_WHAT YOU SHOULD DO_
In this exercise, copy exactly the lines from the one that contains "What was said, spectrogram below" through the end of the entries below; pictures are not copied.

Excerpts from a dataset
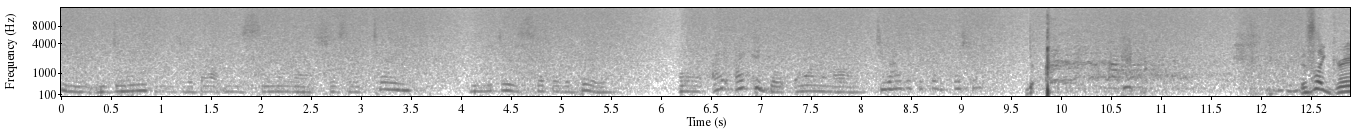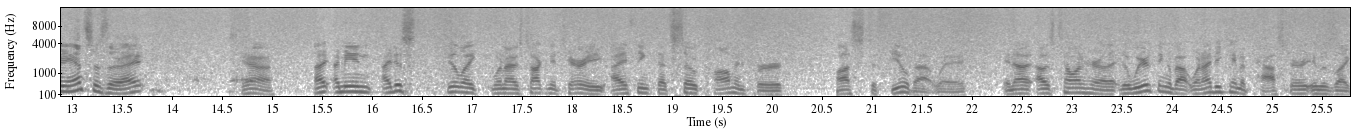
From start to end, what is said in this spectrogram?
and you're doing things without me seeing that. It's just like, Terry, you need to step over here. Uh, I, I could go on and on. Do you have a different question? This is like great answers, though, right? Yeah. I, I mean, I just feel like when I was talking to Terry, I think that's so common for us to feel that way. And I, I was telling her that the weird thing about when I became a pastor, it was like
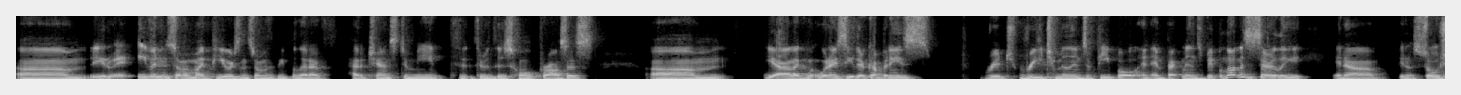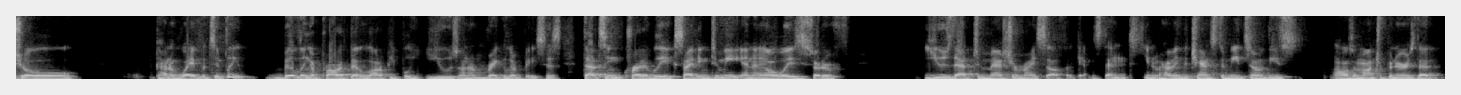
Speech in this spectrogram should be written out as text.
Um, it, even some of my peers and some of the people that I've had a chance to meet th- through this whole process. Um, yeah, like when I see their companies reach reach millions of people and impact millions of people, not necessarily in a you know social kind of way, but simply building a product that a lot of people use on a regular basis. That's incredibly exciting to me, and I always sort of use that to measure myself against. And you know, having the chance to meet some of these awesome entrepreneurs that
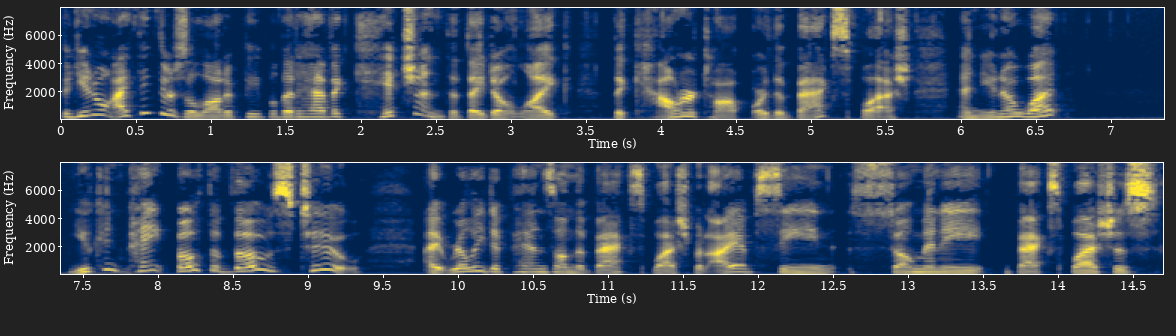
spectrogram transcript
But you know, I think there's a lot of people that have a kitchen that they don't like the countertop or the backsplash. And you know what? You can paint both of those too. It really depends on the backsplash, but I have seen so many backsplashes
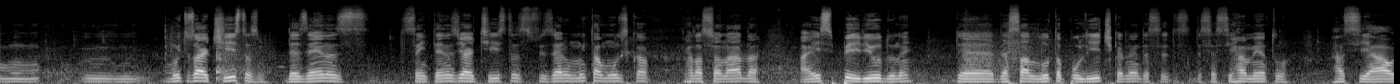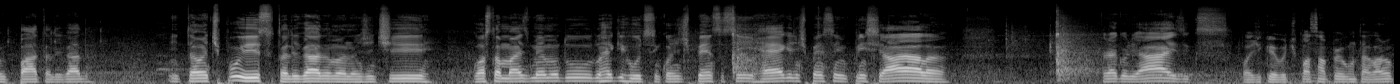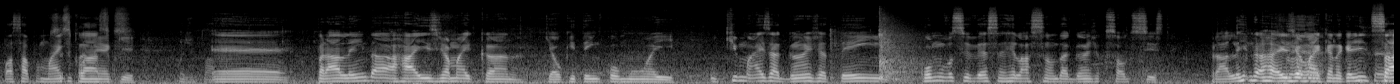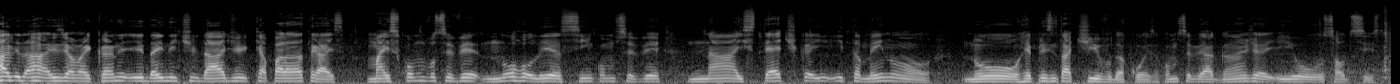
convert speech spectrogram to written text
muitos artistas, dezenas, centenas de artistas fizeram muita música relacionada a esse período, né? De, dessa luta política, né? Desse, desse, desse acirramento racial e pá, tá ligado? Então é tipo isso, tá ligado, mano? A gente gosta mais mesmo do, do reggae roots, assim. Quando a gente pensa assim em reggae, a gente pensa em Prince Ala, Gregory Isaacs. Pode crer, vou te passar uma pergunta agora, vou passar pro Mike também aqui. É, para além da raiz jamaicana, que é o que tem em comum aí, o que mais a ganja tem? Como você vê essa relação da ganja com o Salt System? Para além da raiz é. jamaicana, que a gente sabe da raiz jamaicana e da identidade que a parada traz. Mas como você vê no rolê, assim, como você vê na estética e, e também no, no representativo da coisa? Como você vê a ganja e o Salt System?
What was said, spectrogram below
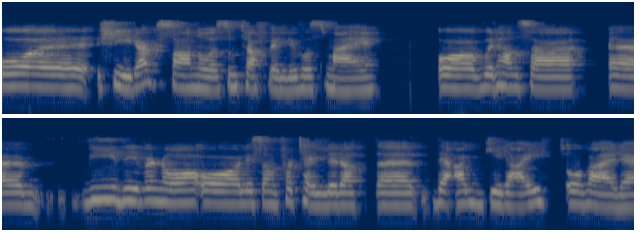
Og Chirag sa noe som traff veldig hos meg, hvor han sa Eh, vi driver nå og liksom forteller at eh, det er greit å være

_ANSWER SECTION_
What was said, spectrogram below
Og Chirag sa noe som traff veldig hos meg, hvor han sa Eh, vi driver nå og liksom forteller at eh, det er greit å være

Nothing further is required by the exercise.